So, here I am today realizing just how ignorant I was and envious of those moms who know right away that homeschooling is right for their gifted child. I wish I knew and I often wonder what could have been. To avoid becoming a cautionary tale like my son was becoming, I would urge parents of gifted children to strongly read the definition of what gifted is and heed the words at the end:
Giftedness is asynchronous development in which advanced cognitive abilities and heightened sensitivity combine to create inner experiences and awareness that are qualitatively different from the norm. This asynchrony increases with higher intellectual capacity. The uniqueness of the gifted renders them particularly vulnerable and requires modifications in parenting, teaching and counseling in order for them to develop optimally. (Columbus Group, 1991)
Let us break this down so we can really understand what gifted is. There is a strong emphasis on the word asynchrony which is the key to understanding the unique nature of what gifted children are like.
Asynchronous development is one of the most challenging and confusing parts of the gifted child. Gifted children develop unevenly across various domains, in different areas and at different rates with no constant regularity. Asynchrony is essentially disequilibrium. A child may be chronologically 8 with a scientific and mathematical mind equivalent to that of a college student; the writing skills of a 7 year old; athletic abilities of a 5 year old and the social emotional range of a toddler to 13 year old.

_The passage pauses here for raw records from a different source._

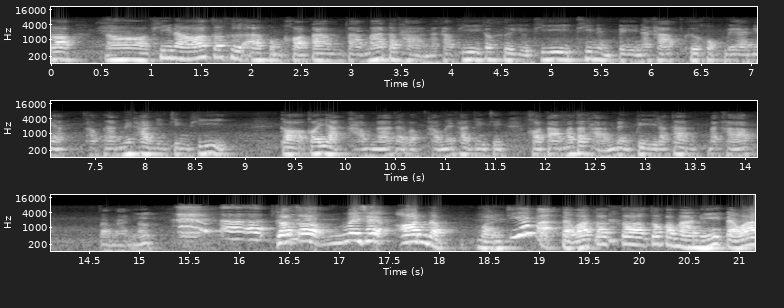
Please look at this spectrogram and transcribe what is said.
ก็อ๋อพี่เนาะก็คืออ่าผมขอตามตามมาตรฐานนะครับ พี่ก็คืออยู่ที่ที่หนึ่งปีนะครับ คือหกเดือนเนี่ยทำงานไม่ทันจริง ๆ พี่ ก็ก็อยากทำนะ แต่แบบทำไม่ทันจริง ๆ ขอตามมาตรฐานหนึ่งปีแล้วกันนะครับ ประมาณนี้ เออเออก็ก็ไม่ใช่อ้อนแบบ หวานเจี๊ยบอะแต่ว่าก็ก็ก็ประมาณนี้ แต่ว่า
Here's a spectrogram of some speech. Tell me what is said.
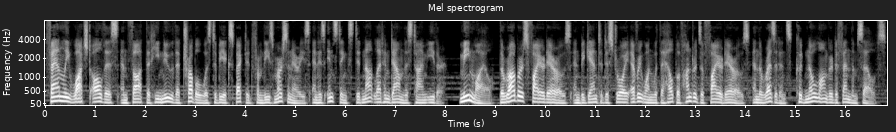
Fanli watched all this and thought that he knew that trouble was to be expected from these mercenaries and his instincts did not let him down this time either. Meanwhile, the robbers fired arrows and began to destroy everyone with the help of hundreds of fired arrows and the residents could no longer defend themselves.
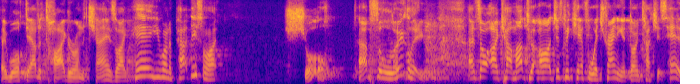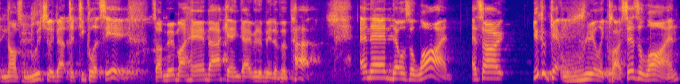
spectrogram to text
They walked out a tiger on the chain. He's like, hey, you want to pat this? I'm like, sure. Absolutely. And so I come up to it, oh, just be careful, we're training it, don't touch its head. And I was literally about to tickle its ear. So I moved my hand back and gave it a bit of a pat. And then there was a line. And so you could get really close. There's a line,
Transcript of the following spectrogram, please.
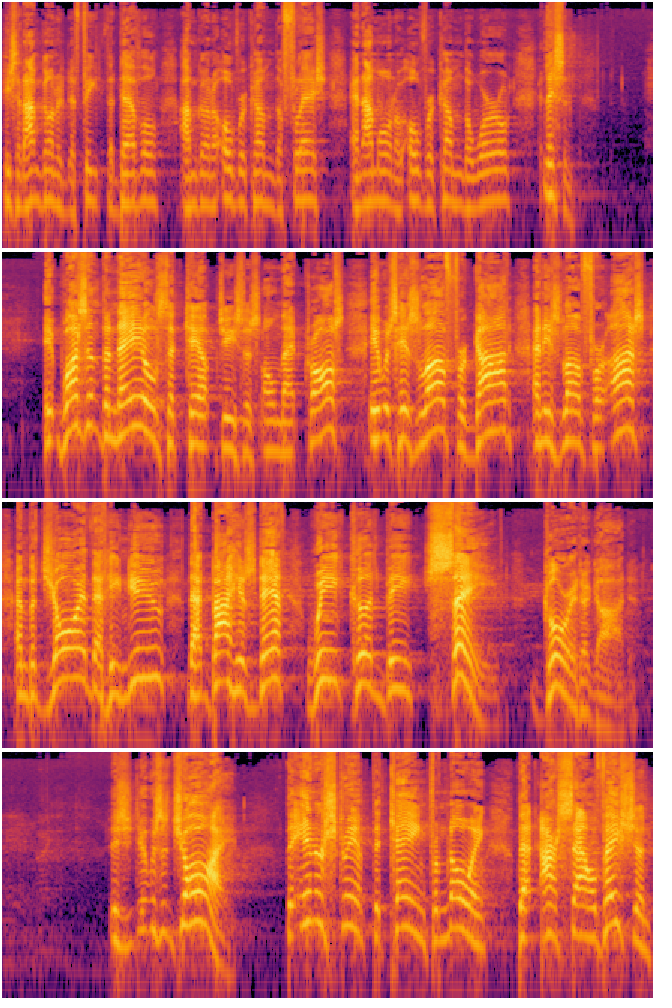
He said, I'm going to defeat the devil. I'm going to overcome the flesh. And I'm going to overcome the world. Listen, it wasn't the nails that kept Jesus on that cross. It was his love for God and his love for us and the joy that he knew that by his death we could be saved. Glory to God. It was a joy, the inner strength that came from knowing that our salvation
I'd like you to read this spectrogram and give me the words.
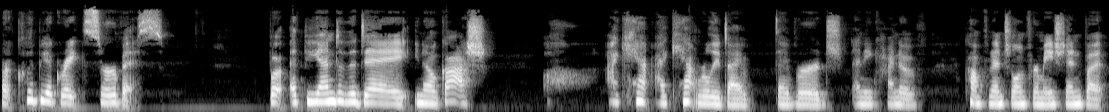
or it could be a great service. But at the end of the day, you know, gosh, I can't, I can't really di- diverge any kind of confidential information, but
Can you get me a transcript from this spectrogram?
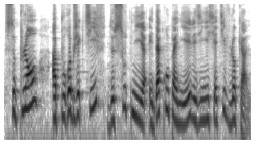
Ce plan a pour objectif de soutenir et d'accompagner les initiatives locales.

Gifted children are many ages at once and it can be confusing for the child, parent and teacher. Along with the joys of asynchrony, there are overexcitabilities that create an additional layer of intensity in the home and elsewhere. Gifted children are highly sensitive and extremely intense in their range of emotions, interests and abilities. The greater the level of advanced intellectual development a child espouses as compared to his physical development, the more challenging an experience navigating though social life and school can be. This is where the modification in parenting and teaching really come in to play. This is also why alternative educational options like homeschooling/unschooling work so well for highly asynchronous gifted children. When a child has disparate abilities, a traditional one sized fits all curriculum approach will likely not work well. Not only is the curriculum likely to be a mismatch for an exceptionally gifted child, but the ability to find a true intellectual peer is also going to prove difficult in a traditional school classroom.
The scatter of abilities inherent with asynchronicity can be overwhelming for a child who is required to fit into an environment (school) designed around chronological age restrictions. Homeschooling/unscholing allows one to tailor make an education customized to match the highest abilities while accommodating the areas that need remediation or simply more time to develop. For many gifted children, and boys in particular, writing skills often lag behind other areas which can cause much undue frustration for the perfectionist child who may internalize their struggle and consider themselves dumb. Writing is such an integral part of a traditional school day and can really put undue pressure on a young, developing mind whose thoughts race far too quickly for his body to execute efficiently. Writing relies on fine motor control, organizing thoughts, holding ideas in one's mind, engaging both left and right sides of the brain and physical coordination. For a child with underdeveloped motor coordination and executive function challenges, writing can be a daunting undertaking. A wonderful modification for a child with writing challenges is to transcribe for them, have them use dictation software or try an audio recording app. Fortunately, talk to text type software is readily available and some believe it is the future of communication such that even keyboarding will become irrelevant. This is but one example of how a customized learning environment can be supportive for an asynchronous child or a twice exceptional child who might otherwise be held back from reaching their true potential because of one area that lags behind their advanced cognitive development.
Gifted children require a modified educational approach as the definition states. There are so may different learning styles and approaches to education that there is no one style that will work well if applied in the same way to all high ability children. This reality sheds light on why many families with gifted children choose homeschooling/unschooling for at least some part of the child's education.
We started our alternative educational journey by deschooling for months which naturally evolved right into radically accelerated unschooling. For us, there is no other way. Our life changed dramatically and for the better. Our days probably do not look like anyone else's because we do not prescribe to any common educational standards. Through seeing the marked improvement in my oldest child, who endured a handful of years stuck in the system, having evolved from behavioral problem to child prodigy in a matter of months, I am able to relinquish antiquated thoughts about what education should look like. Our beliefs have changed. Our lives have improved. We do not believe in institutionalized learning and we do not compare our day to what others are doing. My kids enjoy their days learning that which interests them. Delight driven, self directed education is what we embrace fueled by a tremendous amount of technology and media. They are creative and inventive, motivated and productive, delightful and challenging and most of all they are happy. Our approach is very extreme and may not seem plausible for many but for those with creative, motivated children who are carnivores of knowledge it is an ideal solution to combat the sentiment, "I hate school. I am bored."